Here’s a recently found cover I did of Leonard Kwan’s signature tune, Opihi Moe Moe. One of the most popular songs in the slack key repetoire, this song has been covered perhaps most prominently by Led Kaapana; in fact, Chet Atkins even recorded a version after hearing it from Leonard on a visit to Hawai’i. Notably, Leonard himself recorded several versions of this song including variations such as Opihi Bounce. Opihi Moe Moe is a fun song to play that lends itself to little variations, and everyone seems to bring something different to this deceptively simple song. Hope you enjoy.
Today’s post is a performance of “Hula Medley,” which pays tribute to Gabby Pahinui’s hugely influential recordings of the same name (both the early solo verision, and the version found on Pure Gabby). Many have covered this over the years, with one of my favorite versions appearing on Sonny Chilingworth’s Sonny Solo album. Per below, my recording of the medley here includes a slightly different lineup of songs. Hope you enjoy.
Demo recording of original song Bumble Bee Slack Key, inspired in part by the nalo meli, honey bees buzzing about their business.I wanted a song that was both lively and mellow and think I achieved it.Hope you enjoy.
“Green Tea” is a fingerstyle improvisation based on the idea of toying with certain oft used open tuning tropes and seeing how they could be morphed. Listening back, I enjoy the sound of the dreadnaught guitar I recorded it on, even though I have been using predominantly smaller bodied guitars for the last 4-5 years or so. While small bodied guitars have a great balance that is perfect for many situations, sometimes there’s just something nice about the sound of a big boomy acoustic box. Hope you enjoy.

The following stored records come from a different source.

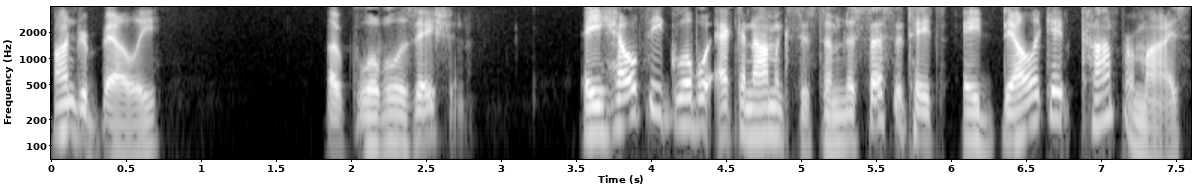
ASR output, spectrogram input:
underbelly of globalization. A healthy global economic system necessitates a delicate compromise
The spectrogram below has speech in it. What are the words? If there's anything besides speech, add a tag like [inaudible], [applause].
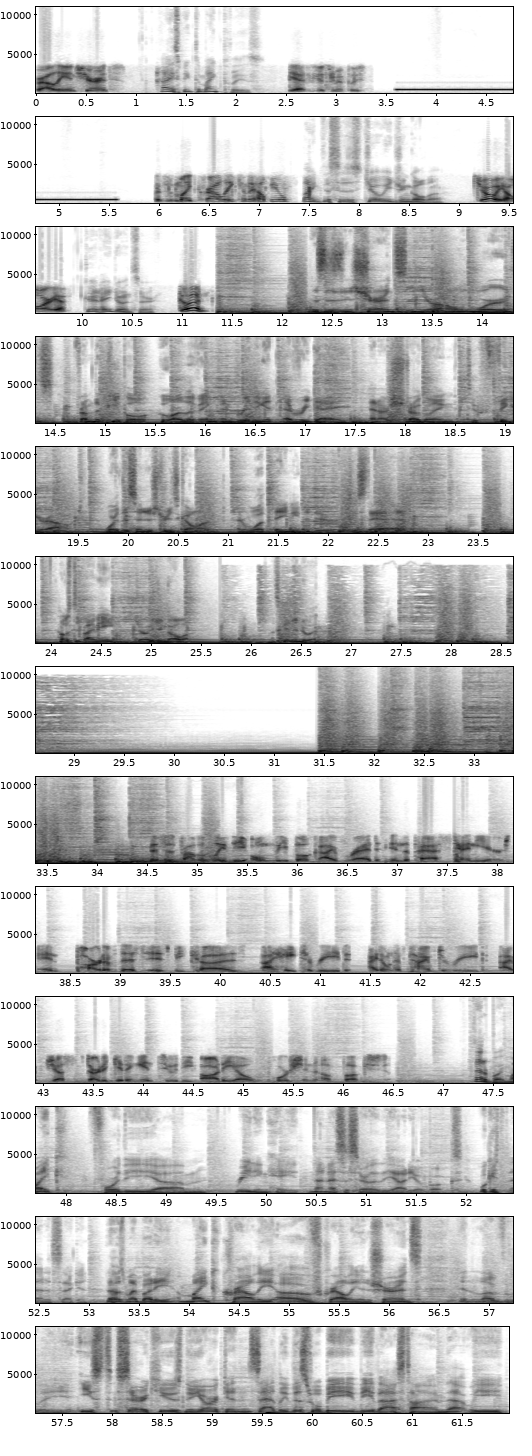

Today’s song from the vaults is an ukulele improvisation dubbed “Sunny Afternoon in My Ohana,” after the ohana unit where I recorded it. The unit centered on a large tile floored room with great acoustics that I kept mostly empty of furniture for recording purposes. People think of tile as producing a bright, harsh sound, but I never found the room to be that way at all. At any rate, it complemented the sound of ukulele nicely and though I only have a handful of uke recordings from that time, I recall playing uke a lot while living there. Anyway, this is one of those recordings; I hope you enjoy this music.
Today’s song from the vaults, “Waimea Ride,” is a slack key improvisation that blossoms from a familiar type of descending figure.Though often used as part of a turnaround, this type of walk down has also been featured as a melodic device in a number of songs, most notably Leonard Kwan’s classic signature tune Opihi Moe Moe. I also recall Ozzie Kotani using it in some of his songs.Anyway, I thought the descending figure and overall pace of this improv might evoke the picture of a Paniolo riding downslope on horseback, ergo the title.Hope you enjoy.
Here is an improvisation I did based on Leonard Kwan’s famous slack key arrangement of “Silver Threads Among the Gold.” This classic tune is a popular piece in the slack key repertoire and often one of the first things people learn when exploring Drop C tuning. Most listeners of modern day Hawaii radio will recognize Silver Threads as the slack key passage quoted in the intro to Country Comfort’s Waimanalo Blues, a beloved song in the islands in its own right. Hope you enjoy.